Back when Jimmy Carter was president and right was supposed to be as good as might, the citizens of the District of Columbia approved a referendum to hold a convention that could be the first step in the process of making the city a state. This little piece of idealism has to go down in American history along with such utopian schemes as New Harmony -- a product of a bygone time that now seems to very much out of date. We all have new concerns.
One of mine is the Supreme Court. It recently has concluded its session, handing down decision after decision, breathtaking in their clumsiness, awe-inspiring in their lack of reach and finally a bit chilling in what they do to civil liberties and the dignity of man. In that context, it seems a bit silly to worry about whether the next member of that august body is going to be a man or a woman. At the moment, I would settle for a good lawyer.
The debate over the sex of the replacement for Justice Potter Stewart is, like the attempt of the District of Columbia, to become a state, an anachronism. It is rooted in another era, a time of noble cause when the political landscape seemed much different. No one seeing how conservative Congress has become could possibly think that it would approve of Washington becoming the 51st state. And no one looking at what the Supreme Court has done could possibly think that the real cause for concern right now is the sex -- as opposed to the ideology -- of the new justice.
In the last term, for instance, the court deferred to Congress and upheld its right to exclude women from draft registration and therefore from the draft. It said Congress could do what it wanted when it came to raising an army and deciding who could go into combat. This Supreme Court apparently thinks Congress has the right to be wrong.
It thinks also that the states have a right to keep people in overcrowded prisons. This, it said in Rhodes v. Chapman, is not cruel and unusual punishment, nor is it unconstitutional for states to maintain terrible institutions for the mentally retarded. In both of these cases, it deferred to the states, but the fact of the matter is that this court will defer to almost anyone. It has a very limited view of its role. This is the court Richard Nixon always wanted and now Ronald Reagan has it.
This tendency to defer reached its high-water mark in the recent case involving Philip Agee, the former CIA agent who has taken it upon himself to travel the world, attempting to expose his former colleagues wherever they may be and however they might be disguised.
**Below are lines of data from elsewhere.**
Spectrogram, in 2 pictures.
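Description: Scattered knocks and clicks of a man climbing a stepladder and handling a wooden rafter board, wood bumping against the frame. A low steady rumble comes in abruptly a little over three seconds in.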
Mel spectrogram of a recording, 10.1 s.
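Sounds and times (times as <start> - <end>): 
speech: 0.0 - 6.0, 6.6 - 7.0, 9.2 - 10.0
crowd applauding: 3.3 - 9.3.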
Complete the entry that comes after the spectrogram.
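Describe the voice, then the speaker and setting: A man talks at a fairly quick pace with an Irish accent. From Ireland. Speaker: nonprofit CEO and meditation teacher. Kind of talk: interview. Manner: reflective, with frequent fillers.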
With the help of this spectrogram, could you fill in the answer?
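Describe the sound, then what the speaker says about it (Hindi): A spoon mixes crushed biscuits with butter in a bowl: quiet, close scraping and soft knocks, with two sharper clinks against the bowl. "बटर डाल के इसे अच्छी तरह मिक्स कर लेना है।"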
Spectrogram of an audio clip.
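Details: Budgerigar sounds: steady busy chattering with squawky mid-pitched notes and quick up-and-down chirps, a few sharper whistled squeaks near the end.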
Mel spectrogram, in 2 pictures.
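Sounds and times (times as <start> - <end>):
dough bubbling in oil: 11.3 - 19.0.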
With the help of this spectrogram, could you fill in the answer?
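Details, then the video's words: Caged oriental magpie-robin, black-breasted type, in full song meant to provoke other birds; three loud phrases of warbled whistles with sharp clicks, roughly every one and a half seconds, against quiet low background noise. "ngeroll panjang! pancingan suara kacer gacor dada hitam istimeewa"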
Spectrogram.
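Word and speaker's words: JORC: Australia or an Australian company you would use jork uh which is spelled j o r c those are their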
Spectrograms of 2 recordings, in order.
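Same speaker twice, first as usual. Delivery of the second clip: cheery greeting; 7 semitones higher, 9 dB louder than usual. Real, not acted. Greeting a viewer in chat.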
This Agee is a bad fellow and to attempt to stop Agee from doing damage, Secretary of State Cyrus Vance in December 1979, lifted his passport. Vance acted under a 1966 State Department regulation that gave the Secretary of State the right to deny a passport to persons who "are causing or are likely to cause serious damage to the national security or the foreign policy of the United States."
Forget for a moment how broad the language of this regulation is, and concentrate for a moment on what it is -- a regulation . It is not a law. This is not the will of the people as expressed by Congress and signed by the president.This is a regulation and it is one that regulates free speech. Could a journalist hve his or her passport lifted for articles critical of the foreign policy of the United States, assuming that he or she could figure out what our foreign policy is? Would you or I be denied a passport if we wanted to go to El Salvador to denounce our country's policy there?
Who knows? The answer, apparently, is that it would be up to the secretary of state, who no longer is the benign Cy Vance attempting to deal with a renegade like Agee, but Alexander Haig, a man who once tried to deal with sinister forces. He sees them everywhere.
The upshot is a court decision that can only chill free speech. It was the court's finale of sorts to an undistinguished session in which states rights and presidential rights and Congressional rights took precedence over civil liberties and individual rights. To worry in this context whether the new justice is a man or a woman when neither one probably is going to do women or anyone else much good, seems somehow beside the point. It won't be a civil libertarian, and that's what really matters.